|Genre||Novel (197 pp.)|
|Keywords||Abandonment, Abortion, Acculturation, Adolescence, Adoption, AIDS, Caregivers, Catastrophe, Childbirth, Children, Communication, Cross-Cultural Issues, Death and Dying, Developing Countries, Empathy, Epidemics, Family Relationships, Grief, Human Worth, Illness and the Family, Incest, Infectious Disease, Infertility, Loneliness, Love, Medical Education, Mourning, Poverty, Power Relations, Rape, Scapegoating, Sexual Abuse, Society, Spirituality, Suffering, Survival, Women's Health|
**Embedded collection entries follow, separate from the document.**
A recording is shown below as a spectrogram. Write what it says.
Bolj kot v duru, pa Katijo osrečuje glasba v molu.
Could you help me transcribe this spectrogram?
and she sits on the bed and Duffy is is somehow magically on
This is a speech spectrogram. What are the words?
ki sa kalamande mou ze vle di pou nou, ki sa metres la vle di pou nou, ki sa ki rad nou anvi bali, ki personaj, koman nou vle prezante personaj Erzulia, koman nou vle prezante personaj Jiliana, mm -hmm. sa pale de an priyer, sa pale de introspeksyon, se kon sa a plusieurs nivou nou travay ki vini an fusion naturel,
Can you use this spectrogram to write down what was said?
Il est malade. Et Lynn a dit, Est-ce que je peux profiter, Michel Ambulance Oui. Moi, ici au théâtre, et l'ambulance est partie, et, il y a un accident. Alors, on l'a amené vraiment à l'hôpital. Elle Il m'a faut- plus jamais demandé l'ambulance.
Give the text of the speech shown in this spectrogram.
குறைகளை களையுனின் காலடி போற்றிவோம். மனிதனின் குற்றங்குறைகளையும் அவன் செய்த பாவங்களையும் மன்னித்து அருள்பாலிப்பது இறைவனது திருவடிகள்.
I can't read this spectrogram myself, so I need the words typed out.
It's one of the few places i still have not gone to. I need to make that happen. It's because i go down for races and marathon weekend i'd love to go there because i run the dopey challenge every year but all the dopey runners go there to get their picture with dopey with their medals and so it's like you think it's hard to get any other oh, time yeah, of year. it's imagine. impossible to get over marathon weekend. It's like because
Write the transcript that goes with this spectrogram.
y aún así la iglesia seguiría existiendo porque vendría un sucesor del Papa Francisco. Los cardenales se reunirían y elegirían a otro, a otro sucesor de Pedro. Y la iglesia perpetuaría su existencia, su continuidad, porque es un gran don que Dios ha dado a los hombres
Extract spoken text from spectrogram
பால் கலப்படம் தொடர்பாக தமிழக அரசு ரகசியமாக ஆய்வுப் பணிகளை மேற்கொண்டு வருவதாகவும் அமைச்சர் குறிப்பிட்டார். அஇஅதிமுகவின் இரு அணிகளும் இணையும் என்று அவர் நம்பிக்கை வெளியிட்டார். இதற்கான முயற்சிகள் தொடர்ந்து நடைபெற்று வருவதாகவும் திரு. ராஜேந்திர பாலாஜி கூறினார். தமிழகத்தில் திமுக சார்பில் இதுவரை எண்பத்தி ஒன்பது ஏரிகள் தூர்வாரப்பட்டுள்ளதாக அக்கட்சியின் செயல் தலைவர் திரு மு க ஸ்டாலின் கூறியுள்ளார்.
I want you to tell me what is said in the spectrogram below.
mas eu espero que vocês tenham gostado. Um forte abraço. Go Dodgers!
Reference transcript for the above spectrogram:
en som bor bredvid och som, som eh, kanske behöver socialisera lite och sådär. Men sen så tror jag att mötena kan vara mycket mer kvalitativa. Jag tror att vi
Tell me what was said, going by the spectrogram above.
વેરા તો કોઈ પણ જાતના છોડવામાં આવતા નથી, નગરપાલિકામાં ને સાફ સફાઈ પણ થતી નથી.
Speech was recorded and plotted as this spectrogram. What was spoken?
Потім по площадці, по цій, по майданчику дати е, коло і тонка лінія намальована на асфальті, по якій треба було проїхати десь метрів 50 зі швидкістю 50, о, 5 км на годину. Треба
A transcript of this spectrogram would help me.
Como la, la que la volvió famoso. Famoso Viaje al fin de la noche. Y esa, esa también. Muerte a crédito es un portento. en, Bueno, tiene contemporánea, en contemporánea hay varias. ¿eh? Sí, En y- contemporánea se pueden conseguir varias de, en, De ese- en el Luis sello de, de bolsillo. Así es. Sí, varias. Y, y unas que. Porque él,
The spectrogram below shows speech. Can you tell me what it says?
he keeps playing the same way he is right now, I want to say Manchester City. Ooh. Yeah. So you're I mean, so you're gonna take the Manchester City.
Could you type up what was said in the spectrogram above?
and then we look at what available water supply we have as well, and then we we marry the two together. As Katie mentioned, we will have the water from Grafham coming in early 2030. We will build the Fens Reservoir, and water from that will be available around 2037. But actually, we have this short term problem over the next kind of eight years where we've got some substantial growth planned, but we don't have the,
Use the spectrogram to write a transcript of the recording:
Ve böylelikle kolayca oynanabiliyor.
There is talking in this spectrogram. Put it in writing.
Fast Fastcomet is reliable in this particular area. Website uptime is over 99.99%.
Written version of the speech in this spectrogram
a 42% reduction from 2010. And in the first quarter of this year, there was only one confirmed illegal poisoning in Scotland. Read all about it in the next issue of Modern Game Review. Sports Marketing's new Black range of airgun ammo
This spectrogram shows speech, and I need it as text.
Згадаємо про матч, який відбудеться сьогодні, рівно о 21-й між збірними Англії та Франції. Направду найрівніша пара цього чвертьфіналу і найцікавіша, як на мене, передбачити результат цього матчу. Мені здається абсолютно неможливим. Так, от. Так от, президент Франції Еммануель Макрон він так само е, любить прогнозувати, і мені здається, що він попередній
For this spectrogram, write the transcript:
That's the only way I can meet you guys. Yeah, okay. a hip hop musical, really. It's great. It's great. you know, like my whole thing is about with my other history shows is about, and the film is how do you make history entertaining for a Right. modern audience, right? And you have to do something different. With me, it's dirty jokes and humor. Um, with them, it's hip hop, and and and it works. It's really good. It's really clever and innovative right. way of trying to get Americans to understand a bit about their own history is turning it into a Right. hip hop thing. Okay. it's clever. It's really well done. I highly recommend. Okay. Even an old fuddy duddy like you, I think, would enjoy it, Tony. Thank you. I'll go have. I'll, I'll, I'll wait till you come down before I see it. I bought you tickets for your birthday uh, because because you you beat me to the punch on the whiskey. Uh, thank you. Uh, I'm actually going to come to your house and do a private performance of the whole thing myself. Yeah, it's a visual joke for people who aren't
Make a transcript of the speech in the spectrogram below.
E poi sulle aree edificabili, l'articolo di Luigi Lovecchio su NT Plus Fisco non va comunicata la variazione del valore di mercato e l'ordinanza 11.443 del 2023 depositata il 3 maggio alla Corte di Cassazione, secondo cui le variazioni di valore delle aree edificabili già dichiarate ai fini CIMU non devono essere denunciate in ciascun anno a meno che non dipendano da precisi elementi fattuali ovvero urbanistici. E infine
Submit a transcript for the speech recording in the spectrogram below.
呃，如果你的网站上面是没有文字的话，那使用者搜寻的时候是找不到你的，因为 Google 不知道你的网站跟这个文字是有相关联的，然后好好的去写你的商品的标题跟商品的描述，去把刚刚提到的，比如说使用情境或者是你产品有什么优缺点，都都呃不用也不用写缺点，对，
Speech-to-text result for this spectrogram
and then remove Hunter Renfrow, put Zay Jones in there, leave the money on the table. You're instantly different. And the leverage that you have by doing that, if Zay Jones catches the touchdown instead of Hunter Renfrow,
As much about the abusive treatment of women, and the clash of traditional and contemporary mores as it is about the HIV/AIDS pandemic, this beautifully crafted novel tells the story of a nineteen-year-old Mosa (for mosadi--woman) who has already lost two brothers to AIDS. The reader is caught up in the mega-deaths and non-mention of the dreaded acronym, AIDS, as the story unfolds. At their brother’s gravesite Mosa’s one remaining living brother is halted as he shovels in the final loads of earth: "All around him were fresh graves . . . He looked at the not fresh, fresh graves, and noted the dates of birth. Young people who had died prematurely . . . He had known about their long illnesses, their deaths and their funerals." (p. 20)
The author is the first (and only) female judge of the High Court of Botswana and a human rights activist. She is internationally renowned for bringing about the Dow Case, which challenged Botswana nationality laws; she argued successfully for revisions allowing women to pass their nationality on to their children.
In witnessing the hoof ceremony, it is hard not be embarrassed by the sanctioned humiliation of buying and paying for a bride. As in so many instances in this novel, the shame born out of powerlessness makes the reader cringe. On the other hand, there are occasions to both mourn and celebrate the dead. "Announcing the broom," head shaving and clothes-washing ceremonies, appeasing ancestors, and diviners’ practices are detailed so beautifully that we cannot help but respect the preservation of these rituals, along with the protagonist, who challenges belief systems while appreciating the precious rhythms of African culture.
A marvelous two-page excerpt of the book from the AFLA (Africa Legal Aid) Quarterly, January-March, 2001: HIV/AIDS and Human Rights, can be accessed through Google (search for Far and Beyon’ and look for URL containing "unimass".) Another excellent companion piece would be Bessie Head’s novel, A Question of Power (see this database).
|Place Published||Gaborone, Botswana|
|Alternate Publisher||Aunt Lute Books|
|Place Published||P.O. Box 410687, San Francisco, CA 94141|
|Annotated by||Bertman, Sandra L.|
|Date of Entry||11/16/03|